In the SA Gallery, several individuals have been commissioned to let it all out “ Miriwoong Peggy Griffiths from Kununurra has turned out 8-metre ‘maps’ which also become the background for a cartoon film. The late Nyaparu (William) Gardiner is given a whole, ghostly room to show his portraits of the heroes who lead the first Aboriginal station walk-off at Yarrie Station way back in 1946. Pauline Sunfly from Balgo hits you in the eye on the AGSA landing with a series of substantial canvases that show fealty to the art of her father, the legendary Sunfly Nampitjin. And just about everywhere “ well at AGSA, the Jam Factory, the Festival’s catalogue cover and at a commercial show in Beulah Park “ Gunybi Gumana was pushing boundaries. A formed steel work at the Jam Factory was his most novel effort.

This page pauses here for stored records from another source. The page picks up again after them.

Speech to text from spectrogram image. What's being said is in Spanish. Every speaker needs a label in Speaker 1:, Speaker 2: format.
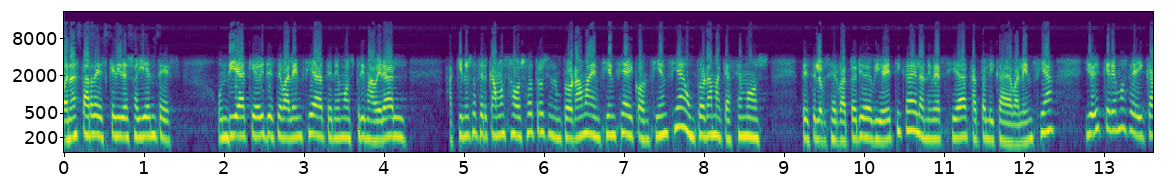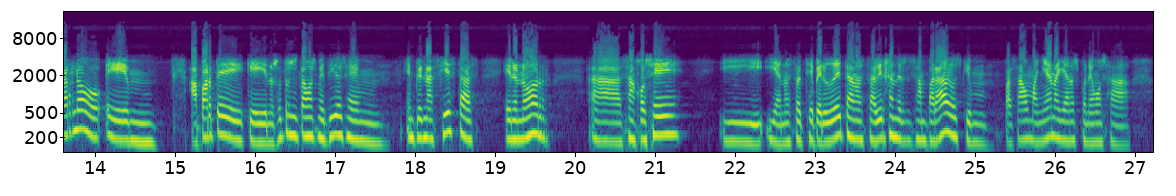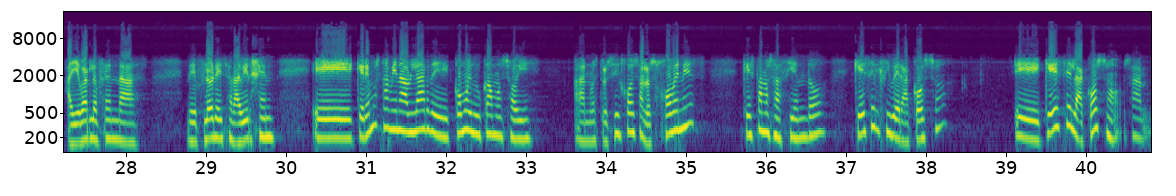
Speaker 1: Buenas tardes, queridos oyentes. Un día que hoy desde Valencia tenemos primaveral. Aquí nos acercamos a vosotros en un programa en Ciencia y Conciencia, un programa que hacemos desde el Observatorio de Bioética de la Universidad Católica de Valencia. Y hoy queremos dedicarlo, eh, aparte de que nosotros estamos metidos en, en, plenas fiestas en honor a San José y, a nuestra Cheperudeta, a nuestra Virgen de los Desamparados, que pasado mañana ya nos ponemos a llevarle ofrendas de flores a la Virgen. Eh, queremos también hablar de cómo educamos hoy a nuestros hijos, a los jóvenes, qué estamos haciendo, qué es el ciberacoso, eh, qué es el acoso. O sea,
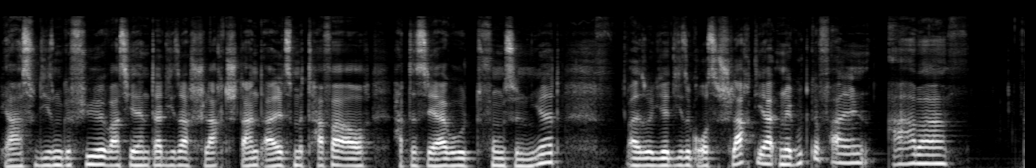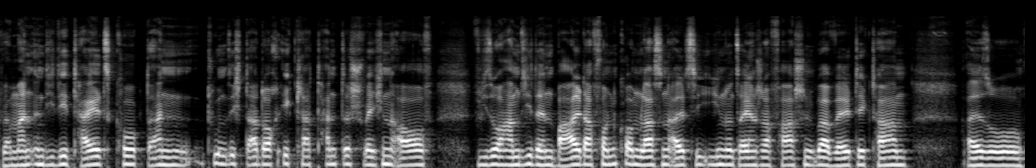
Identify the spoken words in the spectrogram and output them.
ja, zu diesem Gefühl, was hier hinter dieser Schlacht stand, als Metapher auch, hat es sehr gut funktioniert. Also hier diese große Schlacht, die hat mir gut gefallen, aber wenn man in die Details guckt, dann tun sich da doch eklatante Schwächen auf. Wieso haben sie denn Baal davonkommen lassen, als sie ihn und seine Jafar schon überwältigt haben? Also,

Finally, for points of difference artistically and as far as adventurism in the Tarnanthi Festival’s own thinking is concerned, the Ngarrindjeri rush weavers came together over many months under Ellen Trevorrow to create a whale of a work “ ‘Kondoli: the Keeper of the Fire‘, which is almost 5 metres long “ to hang in the SA Museum foyer. At AGSA, the 15-year-old Layne Dhu-Dickie sets a high bar for the youngest Tarnanthi entrant with his comic book morality starring Captain Hedland. And dance entered the Festival via Aboriginal/Maori woman, Amrita Hepi who was filmed responding to landscape in SA. In December, the dance continues with Jacob Boehme’s reprise of ‘Blood on the Dance Floor‘.